(Dataset entries)

==*==

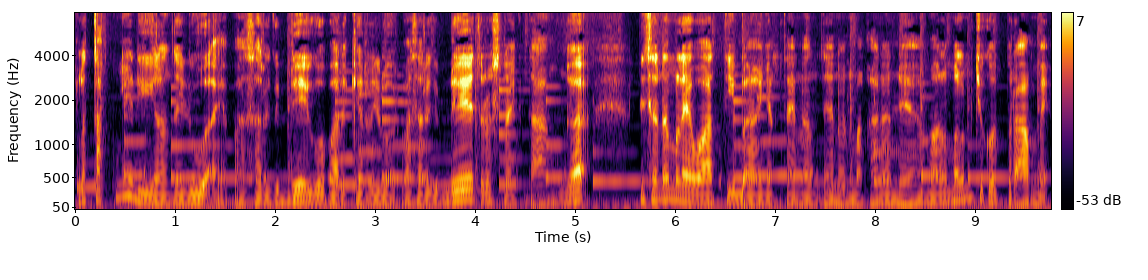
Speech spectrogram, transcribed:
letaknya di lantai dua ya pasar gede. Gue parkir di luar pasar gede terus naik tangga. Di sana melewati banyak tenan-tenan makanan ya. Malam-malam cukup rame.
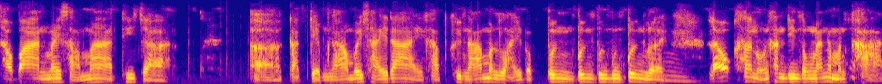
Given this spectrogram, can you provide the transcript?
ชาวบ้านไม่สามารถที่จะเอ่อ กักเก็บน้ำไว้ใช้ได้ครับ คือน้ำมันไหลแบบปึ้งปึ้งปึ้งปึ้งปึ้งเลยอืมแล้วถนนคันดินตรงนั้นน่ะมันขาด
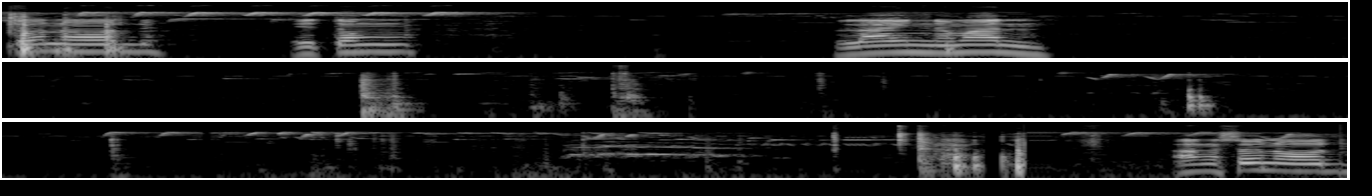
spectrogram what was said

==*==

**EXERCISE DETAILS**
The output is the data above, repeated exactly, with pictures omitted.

**ANSWER AREA**
Speech spectrogram, transcribed:
letaknya di lantai dua ya pasar gede. Gue parkir di luar pasar gede terus naik tangga. Di sana melewati banyak tenan-tenan makanan ya. Malam-malam cukup rame.
Given this spectrogram, can you provide the transcript?
ชาวบ้านไม่สามารถที่จะเอ่อ กักเก็บน้ำไว้ใช้ได้ครับ คือน้ำมันไหลแบบปึ้งปึ้งปึ้งปึ้งปึ้งเลยอืมแล้วถนนคันดินตรงนั้นน่ะมันขาด
spectrogram what was said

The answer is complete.